(Dataset records)
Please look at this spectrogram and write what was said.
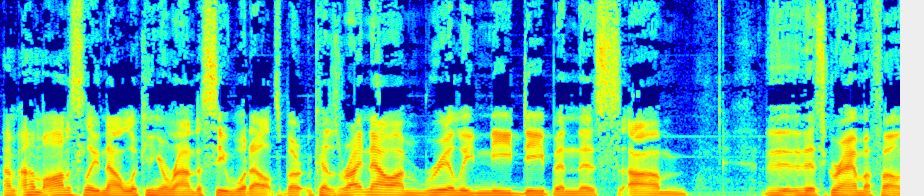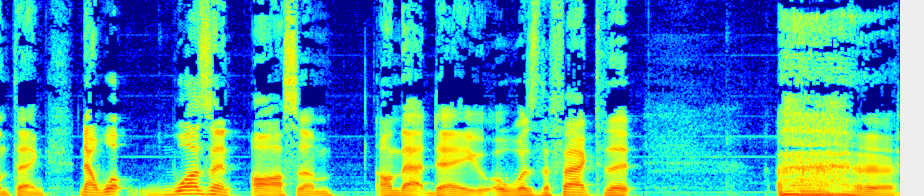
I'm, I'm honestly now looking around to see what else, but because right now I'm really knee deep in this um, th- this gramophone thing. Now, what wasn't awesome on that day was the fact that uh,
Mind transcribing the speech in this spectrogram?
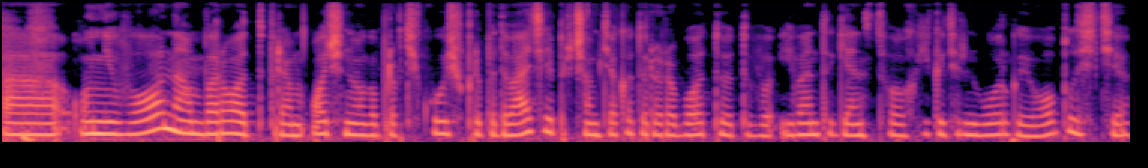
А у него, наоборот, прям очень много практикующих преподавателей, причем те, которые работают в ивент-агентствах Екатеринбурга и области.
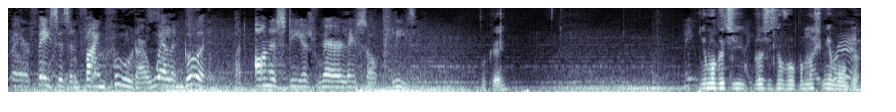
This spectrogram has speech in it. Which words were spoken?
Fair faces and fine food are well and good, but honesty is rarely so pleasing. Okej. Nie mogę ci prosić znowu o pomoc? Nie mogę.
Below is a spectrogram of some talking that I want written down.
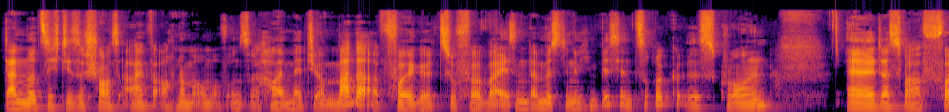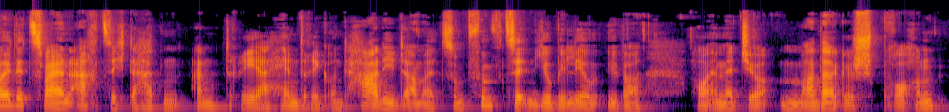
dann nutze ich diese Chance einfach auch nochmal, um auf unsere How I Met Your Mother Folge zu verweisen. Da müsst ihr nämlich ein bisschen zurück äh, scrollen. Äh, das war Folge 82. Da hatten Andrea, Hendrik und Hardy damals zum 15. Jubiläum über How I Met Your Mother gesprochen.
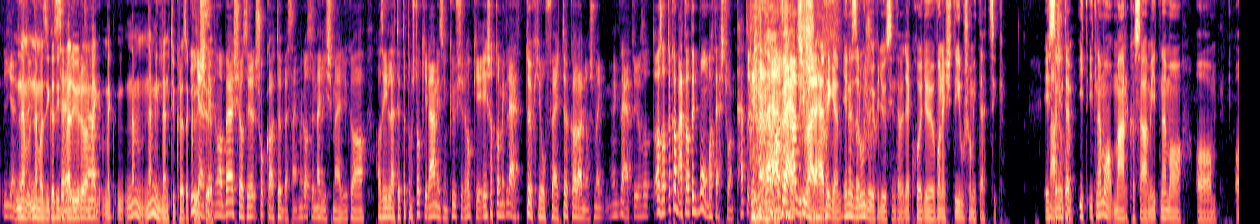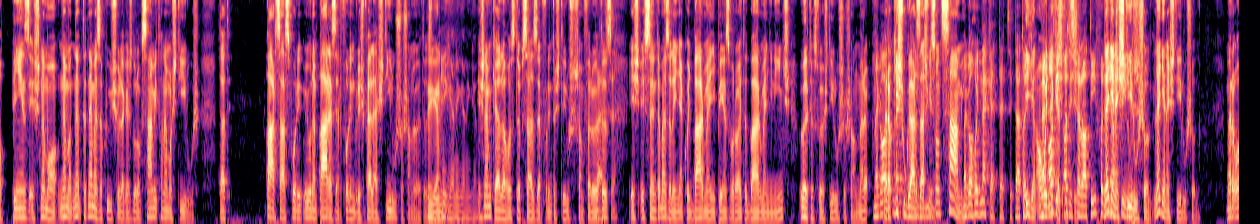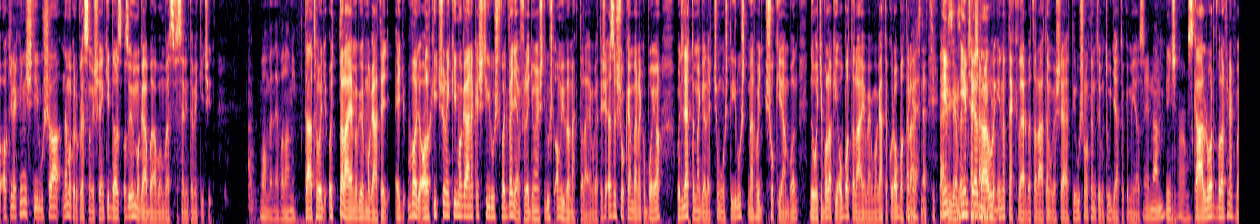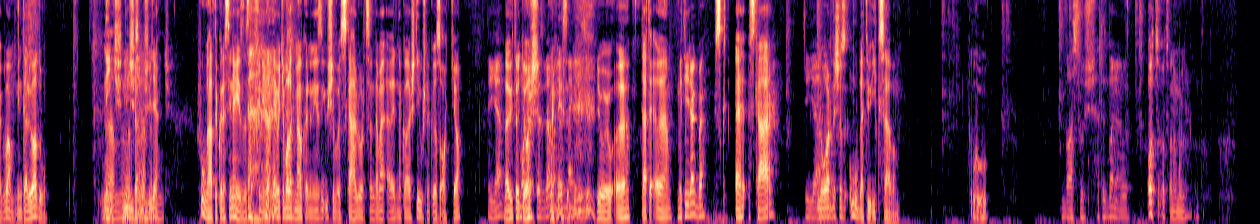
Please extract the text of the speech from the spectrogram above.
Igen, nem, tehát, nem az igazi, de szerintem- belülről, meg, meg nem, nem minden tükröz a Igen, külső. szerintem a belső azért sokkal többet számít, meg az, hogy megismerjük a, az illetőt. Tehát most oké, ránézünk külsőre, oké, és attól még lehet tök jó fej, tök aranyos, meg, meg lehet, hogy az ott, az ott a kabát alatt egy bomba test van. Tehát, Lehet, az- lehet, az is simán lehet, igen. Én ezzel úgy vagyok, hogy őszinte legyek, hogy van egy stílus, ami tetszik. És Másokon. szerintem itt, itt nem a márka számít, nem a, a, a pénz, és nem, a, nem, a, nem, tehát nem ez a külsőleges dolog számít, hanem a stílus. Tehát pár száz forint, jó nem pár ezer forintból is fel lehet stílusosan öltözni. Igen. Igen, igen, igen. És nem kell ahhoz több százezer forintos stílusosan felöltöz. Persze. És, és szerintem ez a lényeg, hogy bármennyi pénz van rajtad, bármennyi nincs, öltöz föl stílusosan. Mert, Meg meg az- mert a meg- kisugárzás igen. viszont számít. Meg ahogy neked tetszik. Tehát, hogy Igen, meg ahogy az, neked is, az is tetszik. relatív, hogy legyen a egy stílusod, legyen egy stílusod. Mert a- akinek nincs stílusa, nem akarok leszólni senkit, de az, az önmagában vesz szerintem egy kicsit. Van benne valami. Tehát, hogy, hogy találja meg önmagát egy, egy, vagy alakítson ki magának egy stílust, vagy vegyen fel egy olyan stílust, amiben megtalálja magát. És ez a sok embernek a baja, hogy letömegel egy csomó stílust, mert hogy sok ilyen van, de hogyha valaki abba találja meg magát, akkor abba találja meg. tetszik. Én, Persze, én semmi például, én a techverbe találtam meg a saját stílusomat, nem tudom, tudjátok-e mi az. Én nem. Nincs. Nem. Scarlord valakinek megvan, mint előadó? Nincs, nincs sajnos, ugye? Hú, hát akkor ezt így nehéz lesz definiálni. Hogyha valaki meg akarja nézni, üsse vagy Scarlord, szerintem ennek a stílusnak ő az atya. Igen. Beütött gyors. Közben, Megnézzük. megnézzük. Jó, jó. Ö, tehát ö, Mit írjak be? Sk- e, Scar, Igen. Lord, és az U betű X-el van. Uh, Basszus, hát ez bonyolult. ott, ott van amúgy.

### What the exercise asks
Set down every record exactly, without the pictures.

### Written answer
Please look at this spectrogram and write what was said.
I'm, I'm honestly now looking around to see what else, but because right now I'm really knee deep in this um, th- this gramophone thing. Now, what wasn't awesome on that day was the fact that uh,
Mind transcribing the speech in this spectrogram?
А у него, наоборот, прям очень много практикующих преподавателей, причем те, которые работают в ивент-агентствах Екатеринбурга и области.
This spectrogram has speech in it. Which words were spoken?
Fair faces and fine food are well and good, but honesty is rarely so pleasing. Okej. Nie mogę ci prosić znowu o pomoc? Nie mogę.
Below is a spectrogram of some talking that I want written down.
dann nutze ich diese Chance einfach auch nochmal, um auf unsere How I Met Your Mother Folge zu verweisen. Da müsst ihr nämlich ein bisschen zurück äh, scrollen. Äh, das war Folge 82. Da hatten Andrea, Hendrik und Hardy damals zum 15. Jubiläum über How I Met Your Mother gesprochen.
Please extract the text of the speech from the spectrogram above.
Igen, nem, tehát, nem az igazi, de szerintem- belülről, meg, meg nem, nem minden tükröz a Igen, külső. szerintem a belső azért sokkal többet számít, meg az, hogy megismerjük a, az illetőt. Tehát most oké, ránézünk külsőre, oké, és attól még lehet tök jó fej, tök aranyos, meg, meg lehet, hogy az ott, az ott a kabát alatt egy bomba test van. Tehát, Lehet, az- lehet, az is simán lehet, igen. Én ezzel úgy vagyok, hogy őszinte legyek, hogy van egy stílus, ami tetszik. És Másokon. szerintem itt, itt nem a márka számít, nem a, a, a pénz, és nem, a, nem, a, nem, tehát nem ez a külsőleges dolog számít, hanem a stílus. Tehát pár száz forint, jó nem pár ezer forintból is fel lehet stílusosan öltözni. Igen. Igen, igen, igen. És nem kell ahhoz több százezer forintos stílusosan felöltöz. Persze. És, és szerintem ez a lényeg, hogy bármennyi pénz van rajtad, bármennyi nincs, öltöz föl stílusosan. Mert, Meg meg az- mert a meg- kisugárzás igen. viszont számít. Meg ahogy neked tetszik. Tehát, hogy Igen, meg ahogy az, neked is, az is tetszik. relatív, hogy legyen a egy stílusod, legyen egy stílusod. Mert a- akinek nincs stílusa, nem akarok leszólni senkit, de az, az önmagában vesz szerintem egy kicsit. Van benne valami. Tehát, hogy, hogy találja meg önmagát egy, egy, vagy alakítson ki magának egy stílust, vagy vegyen fel egy olyan stílust, amiben megtalálja magát. És ez a sok embernek a baja, hogy letömegel egy csomó stílust, mert hogy sok ilyen van, de hogyha valaki abba találja meg magát, akkor abba találja meg. tetszik. Én, Persze, én semmi például, én a techverbe találtam meg a saját stílusomat, nem tudom, tudjátok-e mi az. Én nem. Nincs. Nem. Scarlord valakinek megvan, mint előadó? Nincs, nincs sajnos, ugye? Hú, hát akkor ezt így nehéz lesz definiálni. Hogyha valaki meg akarja nézni, üsse vagy Scarlord, szerintem ennek a stílusnak ő az atya. Igen. Beütött gyors. Közben, Megnézzük. megnézzük. Jó, jó. Ö, tehát ö, Mit írjak be? Sk- e, Scar, Igen. Lord, és az U betű X-el van. Uh, Basszus, hát ez bonyolult. ott, ott van amúgy.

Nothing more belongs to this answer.